Mid-Workshop Interruption: A short two to five minute lesson in which students take a break from their writing and the teacher gives an additional teaching point or share they can use in their writing at that moment and in moments going forward.
On-Demand Writing: Works of writing students create over the course of one to two days without input or coaching from teachers. These pieces should reflect what students know and are able to do independently. This assignment can help a teacher determine what and how much students already know about a particular kind of writing (e.g., persuasive writing, memoir).
Process pieces: Works of writing that students write, revising over several days and integrating new lessons, conferences, or strategy sessions
Revising: Rereading and reworking a written piece with questions like the following in mind:
- What will a reader make of this?
- Are there sections that are unclear?
- What doesn’t work here that I can repair or eliminate?
- What am I trying to say?
Seed Idea: The time students choose an idea for a story they plan to publish. Generally, kids will collect many entries in their writer’s notebooks for several days (or longer), and then at a certain point, they’ll be guided to reread all of their entries to choose just one (or part of one) to become the seed idea for their published piece. (Different than the “seed idea” that appears in “Watermelon Idea and Seed Idea.”)
Share: The time at the end of a workshop when students share what they’ve been working on or the teacher gives a new idea or concept for them to work on in subsequent workshops.
Shared Writing: Students come up with ideas as a whole class or a part of the class, and the teacher does all of the physical writing on the page.
Show, Don’t Tell: Using dialogue, facial expressions, gestures, and internal thinking to show what’s happening in a story.
Small Moment Story: A narrative that takes place over a matter of minutes, rather than across an entire day or week.
Strategy Lesson: Highly-individualized, small-group (3-5 kids) instruction that consists of mostly teacher-talk, with a long active engagement for the students. Research and decision happen before the strategy lesson. Teaching and a link happen during a strategy lesson. There might be a compliment for the group.

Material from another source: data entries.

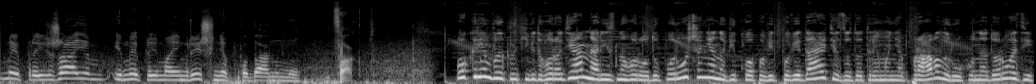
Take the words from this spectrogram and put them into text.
Ми приїжджаємо і ми приймаємо рішення по даному факту. Окрім викликів від городян на різного роду порушення, нові копи відповідають за дотримання правил руху на дорозі.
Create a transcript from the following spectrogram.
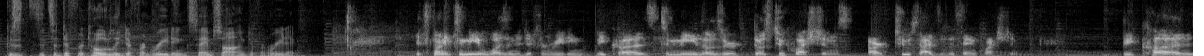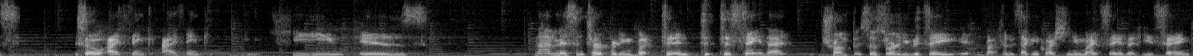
because it's, it's a different totally different reading same song different reading It's funny to me. It wasn't a different reading because to me those are those two questions are two sides of the same question. Because, so I think I think he is not misinterpreting, but to to, to say that Trump. So sort of you could say, but for the second question, you might say that he's saying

Watermelon Idea and Seed Idea: In the primary grades, a watermelon idea (or watermelon topic) is an idea for a story that is very big, stretching across quite a bit of time: multiple days, or a week, for example. A seed idea for a story, by comparison, is a small moment, or an event that only took a few minutes, or just a part of one day. Seed ideas are much easier to write about in detail, because the story will be shorter and more focused. Watermelon and seed ideas were included in the original Units of Study for Primary Writing by Lucy Calkins and Colleagues.
Word Wall Words and/or Snap Words: Word wall words are high frequency words that have been introduced. These words are on display so kids can refer to them quickly throughout the day, to double-check their spelling, and to support their reading. Eventually, kids know word wall words “in a snap” meaning they can write those words with automaticity, without thinking much about it, and they can recognize those words by sight.

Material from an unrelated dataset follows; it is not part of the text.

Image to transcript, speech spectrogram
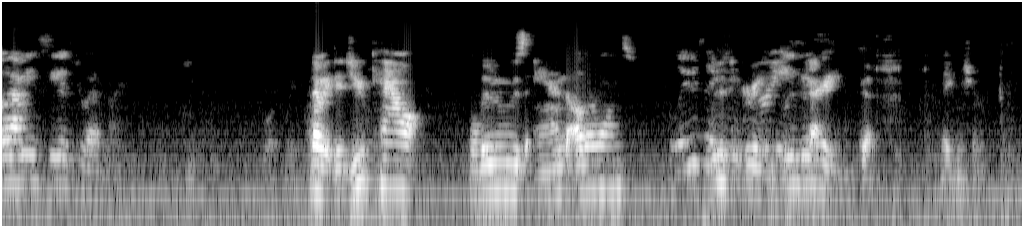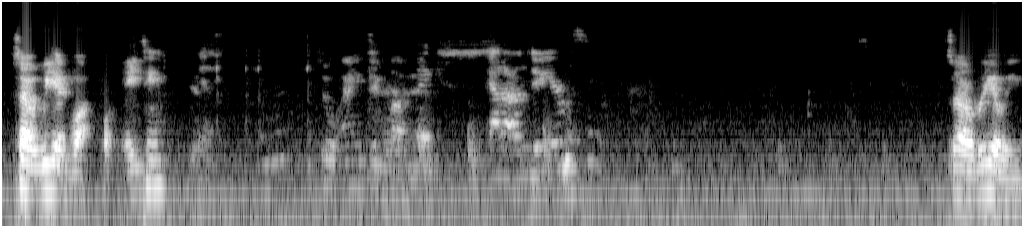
So that means C is 2 out of 9. no, wait, did you count blues and other ones? Blues and Blues and green. green. Blues and green. Good. Making sure. So we had what? 18? So anything left. Gotta undo your mistakes. So really,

Writing Center: A central location in the classroom where students have access to a variety of supplies (e.g., paper choices, reference books, writing utensils).
Writing in the Air: Rehearsing what you want to write by writing it aloud. One might pretend to write as they say the words aloud. As a teacher, you might write in the air as a way to demonstrate your own writing quickly (since writing on paper generally takes longer). Sometimes you might teach students to use this as a strategy to help kids plan their writing. As simple as it sounds, many kids need a lot of coaching and practice to learn to do this.